If you want to make a contribution to your income on a regular basis, however, convention does have to be addressed. This appears to be a part of another of the strings to Ian’s bow, and come across in his landscape photography, which still promotes his personal style. “Landscape photography is the supreme test of the photographer – and often the supreme disappointment. ” Thus wrote Ansel Adams. That maybe because, according to Galen Rowell, “A lot of people think that when you have grand scenery, such as you have in Yosemite, that photography must be easy”, (The Inner Game of Outdoor Photography). It is, however, about a lot more than that. It is about the interaction of photographer and subject of which the photograph is a record as well as the technicalities.

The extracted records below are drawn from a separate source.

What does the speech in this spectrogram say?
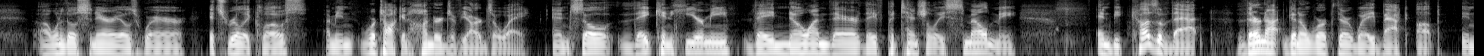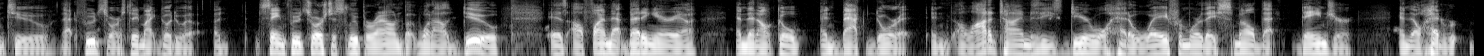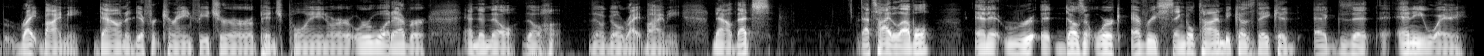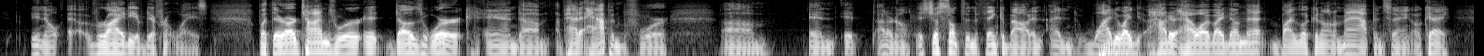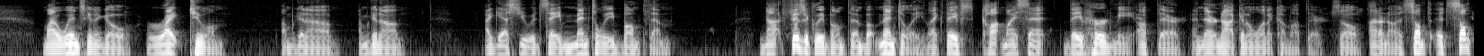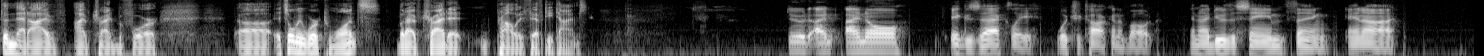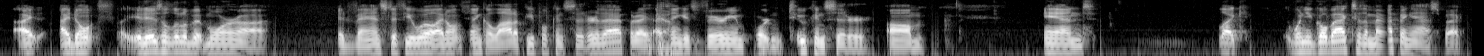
uh, one of those scenarios where it's really close. I mean, we're talking hundreds of yards away. And so they can hear me. They know I'm there. They've potentially smelled me. And because of that, they're not going to work their way back up into that food source. They might go to a, a same food source, just loop around. But what I'll do is I'll find that bedding area and then I'll go and backdoor it. And a lot of times these deer will head away from where they smelled that danger and they'll head r- right by me down a different terrain feature or a pinch point or or whatever, and then they'll they'll they'll go right by me. Now that's that's high level, and it it doesn't work every single time because they could exit anyway, you know, a variety of different ways. But there are times where it does work, and um, I've had it happen before. Um, and it I don't know it's just something to think about. And and why do I how do how have I done that? By looking on a map and saying okay my wind's going to go right to them I'm going to I'm going to I guess you would say mentally bump them. Not physically bump them but mentally. Like they've caught my scent. They've heard me up there and they're not going to want to come up there. So I don't know. It's something it's something that I've I've tried before. Uh, it's only worked once but I've tried it probably 50 times Dude, I I know exactly what you're talking about, and I do the same thing. And uh, I I don't. It is a little bit more uh, advanced, if you will. I don't think a lot of people consider that, but I, yeah. I think it's very important to consider. Um, and like when you go back to the mapping aspect,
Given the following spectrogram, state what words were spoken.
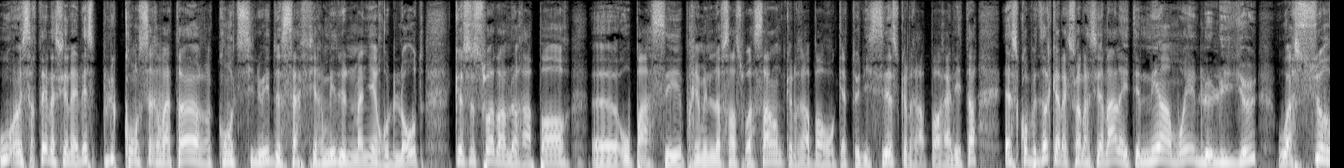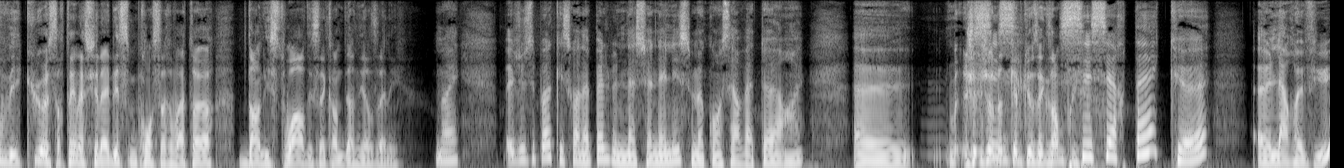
où un certain nationalisme plus conservateur a continué de s'affirmer d'une manière ou de l'autre, que ce soit dans le rapport euh, au passé pré-1960, que le rapport au catholicisme, que le rapport à l'État? Est-ce qu'on peut dire que l'Action nationale a été néanmoins le lieu où a survécu un certain nationalisme conservateur dans l'histoire des 50 dernières années? Oui. Ben, je sais pas qu'est-ce qu'on appelle le nationalisme conservateur. Hein? Euh, je, je donne quelques exemples. C'est certain que euh, la revue,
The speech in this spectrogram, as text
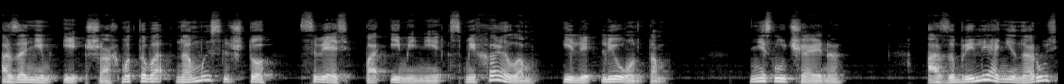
а за ним и Шахматова на мысль, что связь по имени с Михаилом или Леонтом не случайна, а забрели они на Русь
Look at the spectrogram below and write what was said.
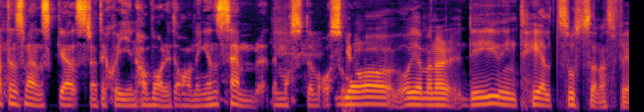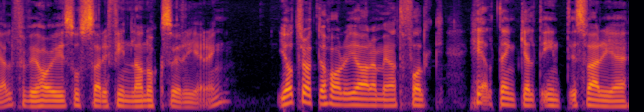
att den svenska strategin har varit aningen sämre. Det måste vara så. Ja, och jag menar, det är ju inte helt sossarnas fel, för vi har ju sossar i Finland också i regering. Jag tror att det har att göra med att folk helt enkelt inte i Sverige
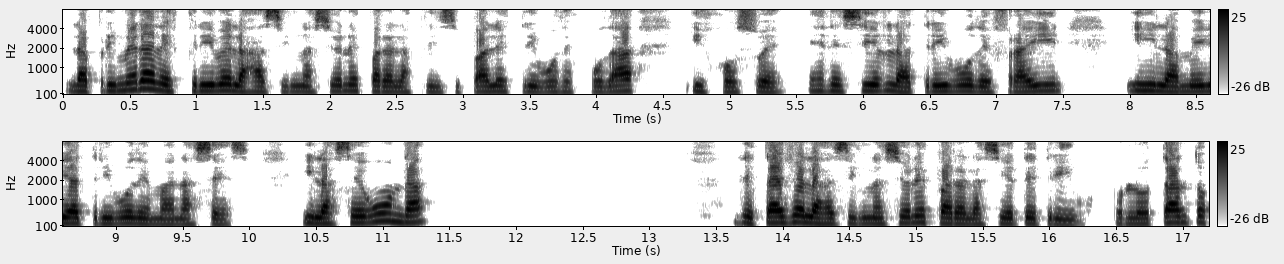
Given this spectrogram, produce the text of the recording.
La primera describe las asignaciones para las principales tribus de Judá y Josué, es decir, la tribu de Efraín y la media tribu de Manasés. Y la segunda detalla las asignaciones para las siete tribus. Por lo tanto,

Point and shoot most often turns out looking like point and shoot. Planning and persistence, two more, inter-related themes that came across are a very big part of this. Many photographers will repeatedly revisit the same location in order to refine the images in their head and capture those images. He has some fine images from Clifton Suspension Bridge merging from the mist apparently to suspend itself on insubstantial cloud to the church on Lundy floating on a wave of corn.
All in all a very absorbing evening full of hints, tips and challenges and our thanks go to Ian and his partner for making it so.
Sunday is the PHOTO MARATHON and we have competition results next Thursday for the Creative Round.
See you there.
ON THE FLICKR COMPETITION.
Entries required folks, an Alphabetic theme was suggested, but entries to date have been low. GIVE IT A GO! You’ve nothing to loose.